verb (used with object), pur·sued, pur·su·ing.
verb (used without object), pur·sued, pur·su·ing.
Origin of pursue
Synonyms for pursue
Related Words for pursuedseek, attempt, prosecute, practice, continue, maintain, conduct, tackle, proceed, sue, chase, address, bait, fish, haunt, tag, hound, badger, trace, tail
Examples from the Web for pursued
Contemporary Examples of pursued
But instead he pursued a life of science, sailing all over the world to study animal species and their environments.‘Gods of Suburbia’: Dina Goldstein’s Arresting Photo Series on Religion vs. Consumerism
November 8, 2014
If confidence and strength were instilled in her at a young age, glamour was something she pursued.Diane von Furstenberg: How I Learned to Love My Wrap Dress
October 27, 2014
To believe the British press, it sounds like you were pursued pretty aggressively by writer-director Hugo Blick for this role.‘The Honorable Woman’ Is Maggie Gyllenhaal's Best Performance Yet
July 31, 2014
“I pursued a career in national security with the motivation of improving the national security policy of my country,” he said.Fired From Los Alamos for Pushing Obama's Nuclear Agenda
Center for Public Integrity
July 31, 2014
Even the most basic research, which may have no immediate application, is pursued to increase our knowledge.Girls Love Science. We Tell Them Not To.

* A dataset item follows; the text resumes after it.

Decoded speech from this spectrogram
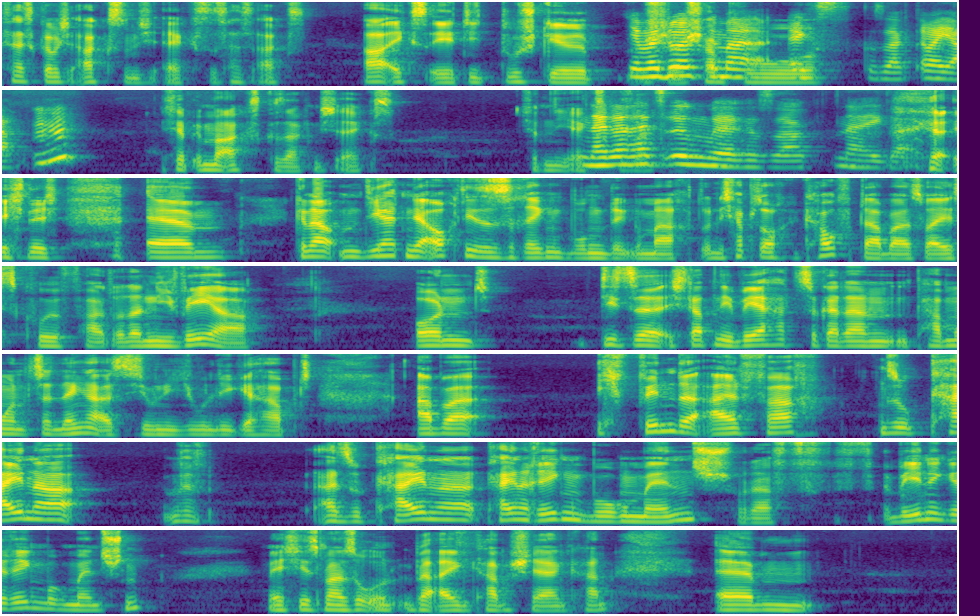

July 17, 2014
Historical Examples of pursued
For twenty-three days more Eyre and his attendant Wylie pursued their way.Explorations in Australia
As M'Ilraith was now in a strong hold, Marion pursued him no further.A Sketch of the Life of Brig. Gen. Francis Marion
William Dobein James
A few, who escaped from the river, were pursued and cut down by the Syracusan horse.Stories from Thucydides
H. L. Havell
"Still, I added to the collection to-day," pursued Miss Whitmore, calmly.Chip, of the Flying U
B. M. Bower
Was it but another devilish trick of the misfortune that pursued him?Thoroughbreds
W. A. Fraser
verb -sues, -suing or -sued (mainly tr)
Word Origin for pursue
late 13c., "to follow with hostile intent," from Anglo-French pursuer and directly from Old French poursuir (Modern French poursuivre), variant of porsivre "to chase, pursue, follow; continue, carry on," from Vulgar Latin *prosequare, from Latin prosequi "follow, accompany, attend; follow after, escort; follow up, pursue," from pro- "forward" (see pro-) + sequi "follow" (see sequel). Meaning "to proceed, to follow" (a path, etc.), usually figurative (a course of action, etc.), is from late 14c. This sense also was in Latin. Related: Pursued; pursuing. For sense, cf. prosecute.